NC State Faculty Leads in Fulbright Scholars
NC State again ranks among the top universities producing Fulbright Scholars — faculty members selected to travel abroad to teach or conduct research for up to a year through the nation’s flagship educational exchange program. The university previously made the list of top-producing institutions two years ago.
The Fulbright Program’s focus on international collaboration makes it a natural match for NC State’s approach to breaking down barriers, be they disciplinary, geographical or cultural.
NC State’s Fulbright Scholars for the 2017-18 academic year are:
- Zubair Azad, postdoctoral researcher, Department of Physics
Project Title: A Novel Device for Sequencing Proteins

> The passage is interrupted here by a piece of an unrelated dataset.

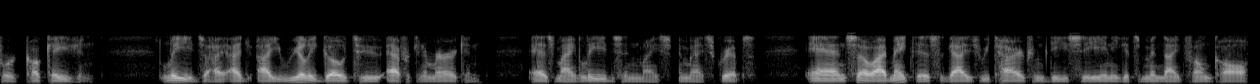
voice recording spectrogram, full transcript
for Caucasian leads. I I, I really go to African American as my leads in my in my scripts. And so I make this. The guy's retired from D.C. and he gets a midnight phone call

Host Institution: Universitat de Barcelona
- Anna Dunaway, director, Confucius Institute
Project Title: U.S.-Taiwan International Education Administrators Seminar
Host Institution: Foundation for Scholarly Exchange (Fulbright Foundation)
- Heidi Hobbs, associate professor, School of Public and International Affairs
Project Title: Developing Future Leaders in the Czech Republic
Host Institution: University of Economics, Prague
- James Kiwanuka-Tondo, associate professor, Department of Communication
Project Title: Documenting of the Media in Uganda: From Colonial Era to Present
Host Institution: Makerere University
- Jennifer Kuzma, Goodnight-North Carolina GlaxoSmithKline Foundation Distinguished Professor, School of Public and International Affairs
Project Title: Comparative Risk Governance Approaches for Genetically Engineered Organisms in North America
Host Institution: University of Ottawa
- Mark Nance, associate professor, School of Public and International Affairs (2 awards)
Project Title: Varieties of Crisis Capitalism? Saving the Auto Industry in Sweden, Germany, and the U.S.
Host Institutions: University of Duisburg-Essen and University of Gothenburg
- Jean Ristaino, William Neal Reynolds Distinguished Professor of Plant Pathology
Project: Diagnosis and surveillance of plant diseases, especially those caused by pathogens in the Phytophthora genus
Host Institution: University of Catania
- Julieta Sherk, associate professor, Department of Horticultural Science
Project Title: Discovering Community Assets and Evidenced-Based Active Learning Strategies
Host Institution: Monterrey Institute of Technology and Higher Education
In addition, NC State had one Fulbright Specialist this year. Toxicology professor Dave Dorman will give two public talks in Australia in May. The first, “Canine Cognition and Olfaction,” will be delivered at the School of Animal and Veterinary Sciences at the University of Adelaide. The second, “Endocrine Disruptor Chemicals (EDCs): Are the Concerns Justified,” will be given at the Robinson Research Institute in the Adelaide Medical School. Dorman will also teach a two-day course on toxicology and chemical risk assessment at both Adelaide University and at the National Industrial Chemicals Notification and Assessment Scheme in Sydney.
Also of note, Distinguished Professor of Architecture Patrick Rand, FAIA, DPACSA, has been awarded a Fulbright Distinguished Chair Award. Rand will use his award to teach and conduct research at Aalto University in Helsinki. Rand is the second faculty member in NC State history to receive the highly competitive award.
“I’m proud of the fact that our emphasis on tackling real-world problems on a global scale aligns with the mission of the Fulbright Program,” says Provost Warwick Arden. “NC State remains committed to supporting the scholarly pursuits of those who continue to enrich our knowledge base and make us a world-class academic institution.”
Since its inception in 1946, the Fulbright Program has provided more than 380,000 participants — chosen for their academic merit and leadership potential — with opportunities to exchange ideas and contribute to finding solutions to shared international concerns. The State Department’s Bureau of Educational and Cultural Affairs sponsors the program, founded by Sen. J. William Fulbright, with funding from the U.S. Congress.